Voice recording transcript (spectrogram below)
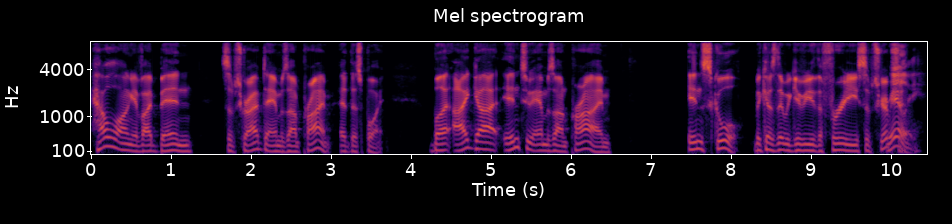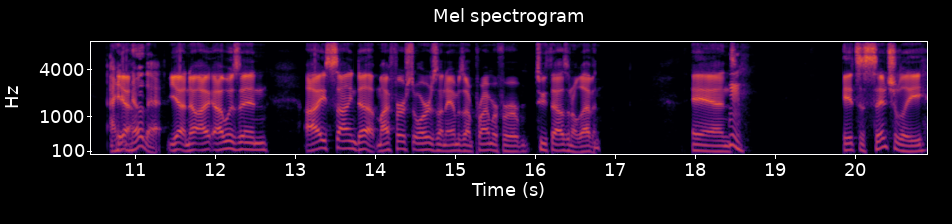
how long have I been subscribed to Amazon Prime at this point? But I got into Amazon Prime in school because they would give you the free subscription. Really? I didn't yeah. know that. Yeah, no, I, I was in, I signed up. My first orders on Amazon Prime were for 2011. And hmm. it's essentially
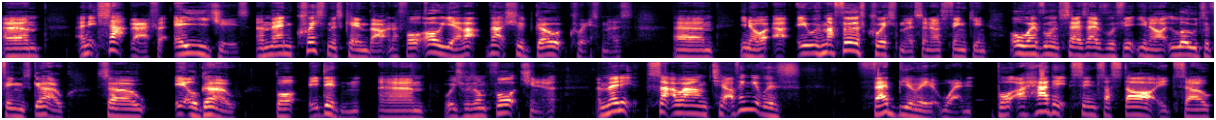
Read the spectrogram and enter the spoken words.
Um, and it sat there for ages, and then Christmas came about, and I thought, oh yeah, that that should go at Christmas. Um, you know, I, it was my first Christmas, and I was thinking, oh, everyone says everything, you know, loads of things go, so it'll go, but it didn't, um, which was unfortunate. And then it sat around to, I think it was February it went, but I had it since I started, so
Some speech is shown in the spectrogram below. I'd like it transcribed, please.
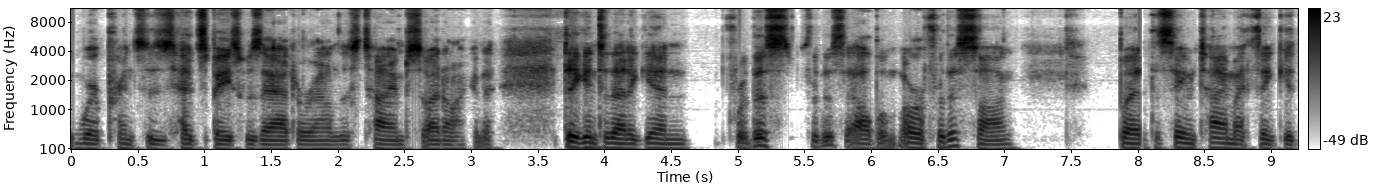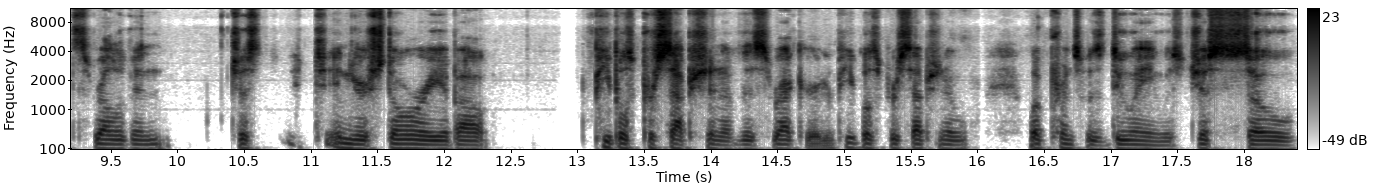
where prince's headspace was at around this time so i'm not going to dig into that again for this for this album or for this song but at the same time i think it's relevant just in your story about people's perception of this record and people's perception of what prince was doing was just so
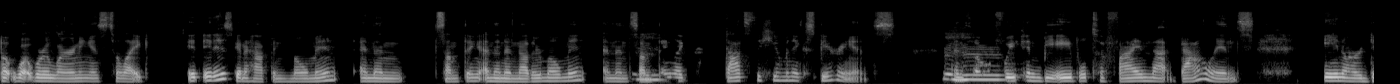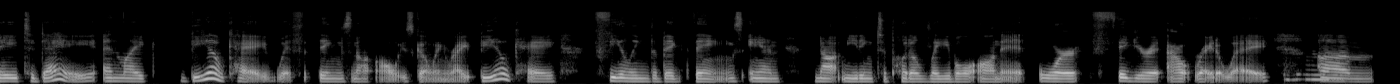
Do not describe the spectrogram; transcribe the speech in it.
but what we're learning is to like it, it is going to happen moment and then something and then another moment and then mhm, something like that's the human experience. And so if we can be able to find that balance in our day to day and like be okay with things not always going right. Be okay feeling the big things and not needing to put a label on it or figure it out right away. mhm, Um,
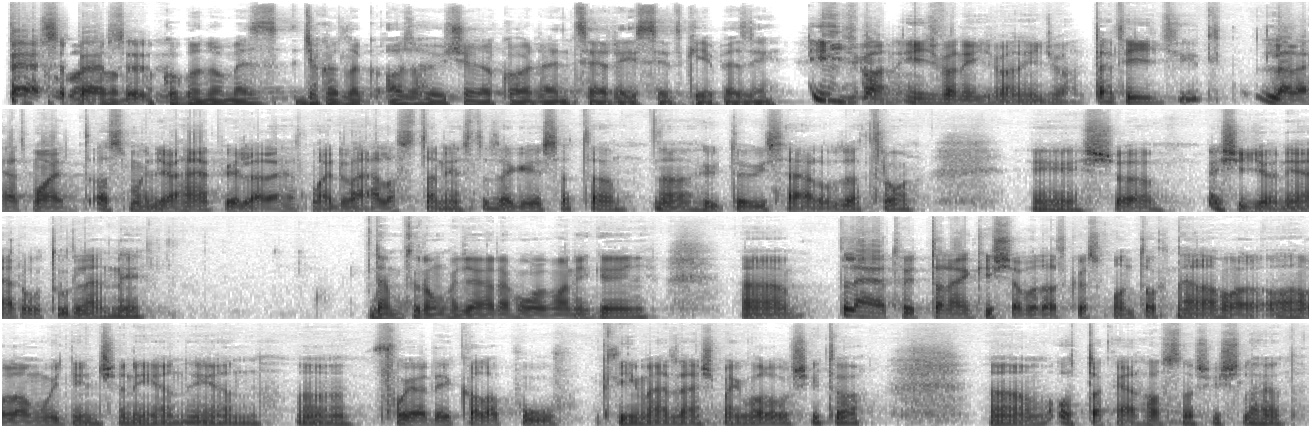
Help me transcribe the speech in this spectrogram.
Persze, akkor persze. Gondolom, akkor gondolom ez gyakorlatilag az a hőség, akkor a rendszer részét képezi. Így van, így van, így van, így van. Tehát így le lehet majd, azt mondja a HP, le lehet majd választani ezt az egészet a, a hűtővízhálózatról, és, és így önjáró tud lenni. nem tudom, hogy erre hol van igény. Lehet, hogy talán kisebb adatközpontoknál, ahol, ahol amúgy nincsen ilyen, ilyen folyadék alapú klímázás megvalósítva, ott akár hasznos is lehet.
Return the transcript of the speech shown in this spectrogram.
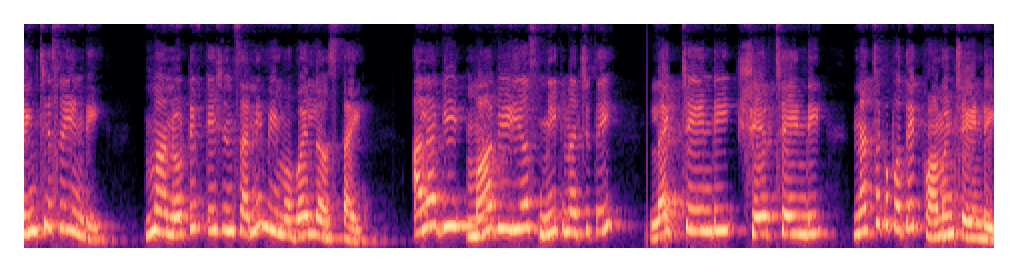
రింగ్ చేసేయండి. మా నోటిఫికేషన్స్ అన్ని మీ మొబైల్లో వస్తాయి. అలాగే మా వీడియోస్ మీకు నచ్చితే లైక్ చేయండి షేర్ చేయండి నచ్చకపోతే కామెంట్ చేయండి.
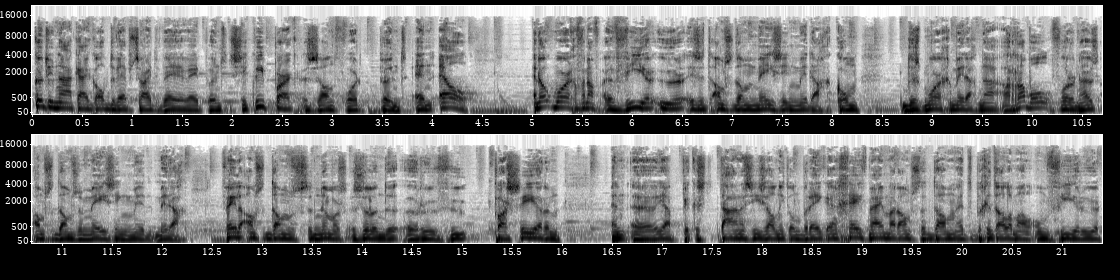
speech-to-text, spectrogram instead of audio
kunt u nakijken op de website www.circuitparkzandvoort.nl. En ook morgen vanaf 4 uur is het Amsterdam Mezingmiddag. Kom dus morgenmiddag naar Rabbel voor een heus Amsterdamse Mezingmiddag. Vele Amsterdamse nummers zullen de revue passeren. En uh, ja, Pikkers Tanesi zal niet ontbreken. En geef mij maar Amsterdam. Het begint allemaal om 4 uur.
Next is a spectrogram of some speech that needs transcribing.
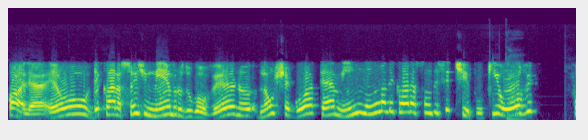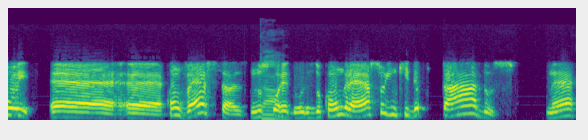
Olha, eu declarações de membro do governo não chegou até a mim nenhuma declaração desse tipo. O que tá. houve foi é, é, conversas nos tá. corredores do Congresso em que deputados, né,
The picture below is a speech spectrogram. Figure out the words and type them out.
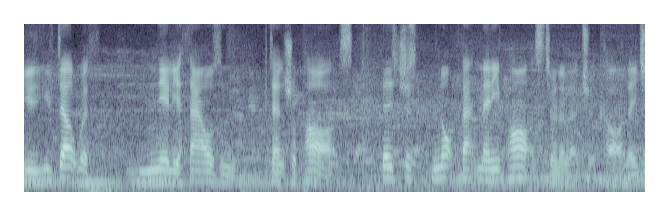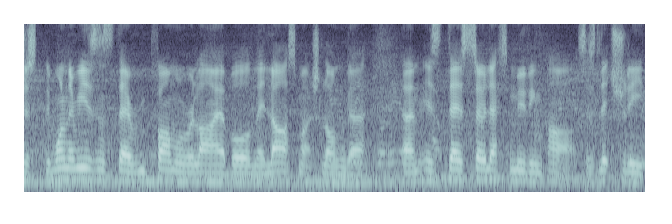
you, you've dealt with nearly a thousand potential parts. There's just not that many parts to an electric car. They just one of the reasons they're far more reliable and they last much longer um, is there's so less moving parts. There's literally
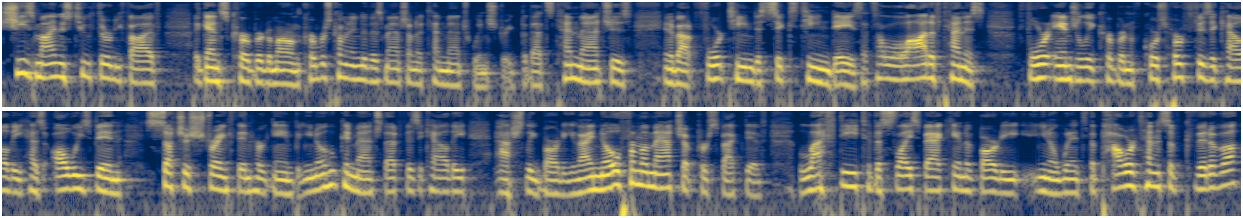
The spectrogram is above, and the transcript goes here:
She's minus 235 against Kerber tomorrow. And Kerber's coming into this match on a 10 match win streak, but that's 10 matches in about 14 to 16 days. That's a lot of tennis for Angelique Kerber. And of course, her physicality has always been such a strength in her game. But you know who can match that physicality? Ashley Barty. And I know from a matchup perspective, lefty to the slice backhand of Barty, you know, when it's the power tennis of Kvitova,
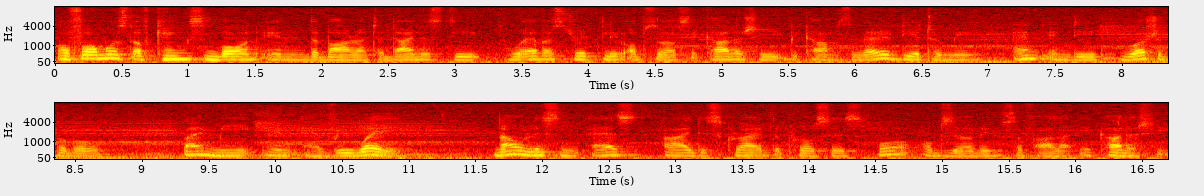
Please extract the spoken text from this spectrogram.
O foremost of kings born in the Bharata dynasty, whoever strictly observes Ekadashi becomes very dear to me and indeed worshipable by me in every way. Now listen as I describe the process for observing Safala Ekadashi.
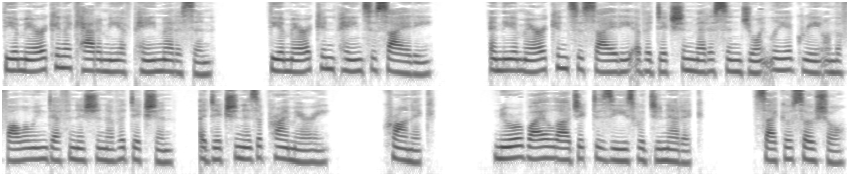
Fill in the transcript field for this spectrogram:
the American Academy of Pain Medicine, the American Pain Society, and the American Society of Addiction Medicine jointly agree on the following definition of addiction addiction is a primary, chronic, neurobiologic disease with genetic, psychosocial,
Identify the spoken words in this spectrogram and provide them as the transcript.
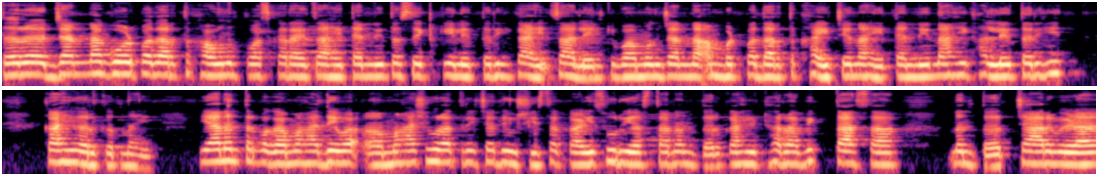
तर ज्यांना गोड पदार्थ खाऊन उपवास करायचा आहे त्यांनी तसे केले तरी काही चालेल किंवा मग ज्यांना आंबट पदार्थ खायचे नाही त्यांनी नाही खाल्ले तरीही काही हरकत नाही. यानंतर बघा महादेवा महाशिवरात्रीच्या दिवशी सकाळी सूर्यास्तानंतर काही ठराविक तासानंतर चार वेळा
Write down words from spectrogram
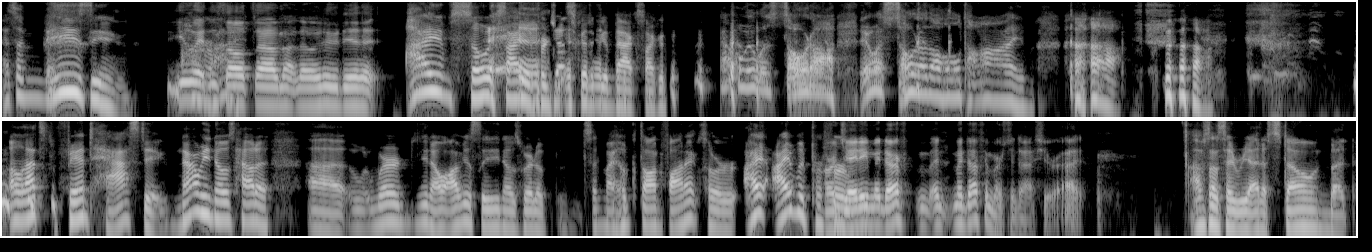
That's amazing. you went this whole time not knowing who did it. I am so excited for Jessica to get back so I could. Oh, it was soda. It was soda the whole time. oh, that's fantastic. Now he knows how to, uh, where, you know, obviously he knows where to send my hooked on phonics or I, I would prefer, Or JD McDuff, McDuffie merchandise. You're right. I was going to say Rietta Stone, but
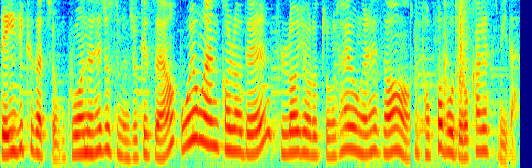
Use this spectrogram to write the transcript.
데이지크가 좀 구원을 해줬으면 좋겠어요. 뽀용한 컬러들 blusher로 좀 사용을 해서 좀 덮어보도록 하겠습니다.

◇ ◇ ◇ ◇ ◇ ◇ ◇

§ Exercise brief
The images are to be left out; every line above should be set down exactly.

§ Response to the task
Voice recording transcript (spectrogram below)
how long have I been subscribed to Amazon Prime at this point? But I got into Amazon Prime in school because they would give you the free subscription. Really? I didn't yeah. know that. Yeah, no, I, I was in, I signed up. My first orders on Amazon Prime were for 2011. And hmm. it's essentially
Read the spectrogram and enter the spoken words.
Um, and it sat there for ages, and then Christmas came about, and I thought, oh yeah, that that should go at Christmas. Um, you know, I, it was my first Christmas, and I was thinking, oh, everyone says everything, you know, loads of things go, so it'll go, but it didn't, um, which was unfortunate. And then it sat around to, I think it was February it went, but I had it since I started, so
Some speech is shown in the spectrogram below. I'd like it transcribed, please.
where prince's headspace was at around this time so i'm not going to dig into that again for this for this album or for this song but at the same time i think it's relevant just in your story about people's perception of this record and people's perception of what prince was doing was just so
Do not describe the spectrogram; transcribe the speech in it.
but what we're learning is to like it, it is going to happen moment and then something and then another moment and then mhm, something like that's the human experience. And so if we can be able to find that balance in our day to day and like be okay with things not always going right. Be okay feeling the big things and not needing to put a label on it or figure it out right away. mhm, Um,
Help me transcribe the speech in this spectrogram.
Persze, akkor persze. Gondolom, akkor gondolom ez gyakorlatilag az a hőség, akkor a rendszer részét képezi. Így van, így van, így van, így van. Tehát így le lehet majd, azt mondja a HP, le lehet majd választani ezt az egészet a, a hűtővízhálózatról, és, és így önjáró tud lenni. nem tudom, hogy erre hol van igény. Lehet, hogy talán kisebb adatközpontoknál, ahol, ahol amúgy nincsen ilyen, ilyen folyadék alapú klímázás megvalósítva, ott akár hasznos is lehet.
Return the transcript of the speech shown in this spectrogram.
రింగ్ చేసేయండి. మా నోటిఫికేషన్స్ అన్ని మీ మొబైల్లో వస్తాయి. అలాగే మా వీడియోస్ మీకు నచ్చితే లైక్ చేయండి షేర్ చేయండి నచ్చకపోతే కామెంట్ చేయండి.
speech-to-text, spectrogram instead of audio
kunt u nakijken op de website www.circuitparkzandvoort.nl. En ook morgen vanaf 4 uur is het Amsterdam Mezingmiddag. Kom dus morgenmiddag naar Rabbel voor een heus Amsterdamse Mezingmiddag. Vele Amsterdamse nummers zullen de revue passeren. En uh, ja, Pikkers Tanesi zal niet ontbreken. En geef mij maar Amsterdam. Het begint allemaal om 4 uur.
Next is a spectrogram of some speech that needs transcribing.
Olha, eu declarações de membro do governo não chegou até a mim nenhuma declaração desse tipo. O que tá. houve foi é, é, conversas nos tá. corredores do Congresso em que deputados, né,
The picture below is a speech spectrogram. Figure out the words and type them out.
you, you've dealt with nearly a thousand potential parts. There's just not that many parts to an electric car. They just one of the reasons they're far more reliable and they last much longer um, is there's so less moving parts. There's literally
The spectrogram is above, and the transcript goes here:
She's minus 235 against Kerber tomorrow. And Kerber's coming into this match on a 10 match win streak, but that's 10 matches in about 14 to 16 days. That's a lot of tennis for Angelique Kerber. And of course, her physicality has always been such a strength in her game. But you know who can match that physicality? Ashley Barty. And I know from a matchup perspective, lefty to the slice backhand of Barty, you know, when it's the power tennis of Kvitova,
Please extract the spoken text from this spectrogram.
O foremost of kings born in the Bharata dynasty, whoever strictly observes Ekadashi becomes very dear to me and indeed worshipable by me in every way. Now listen as I describe the process for observing Safala Ekadashi.
Fill in the transcript field for this spectrogram:
the American Academy of Pain Medicine, the American Pain Society, and the American Society of Addiction Medicine jointly agree on the following definition of addiction addiction is a primary, chronic, neurobiologic disease with genetic, psychosocial,
Identify the spoken words in this spectrogram and provide them as the transcript.
तर ज्यांना गोड पदार्थ खाऊन उपवास करायचा आहे त्यांनी तसे केले तरी काही चालेल किंवा मग ज्यांना आंबट पदार्थ खायचे नाही त्यांनी नाही खाल्ले तरीही काही हरकत नाही. यानंतर बघा महादेवा महाशिवरात्रीच्या दिवशी सकाळी सूर्यास्तानंतर काही ठराविक तासानंतर चार वेळा
Write down words from spectrogram
That's amazing. you went this whole time not knowing who did it. I am so excited for Jessica to get back so I could. Oh, it was soda. It was soda the whole time. oh, that's fantastic. Now he knows how to, uh, where, you know, obviously he knows where to send my hooked on phonics or I, I would prefer, Or JD McDuff, McDuffie merchandise. You're right. I was going to say Rietta Stone, but
Use this spectrogram to write the transcript.
데이지크가 좀 구원을 해줬으면 좋겠어요. 뽀용한 컬러들 blusher로 좀 사용을 해서 좀 덮어보도록 하겠습니다.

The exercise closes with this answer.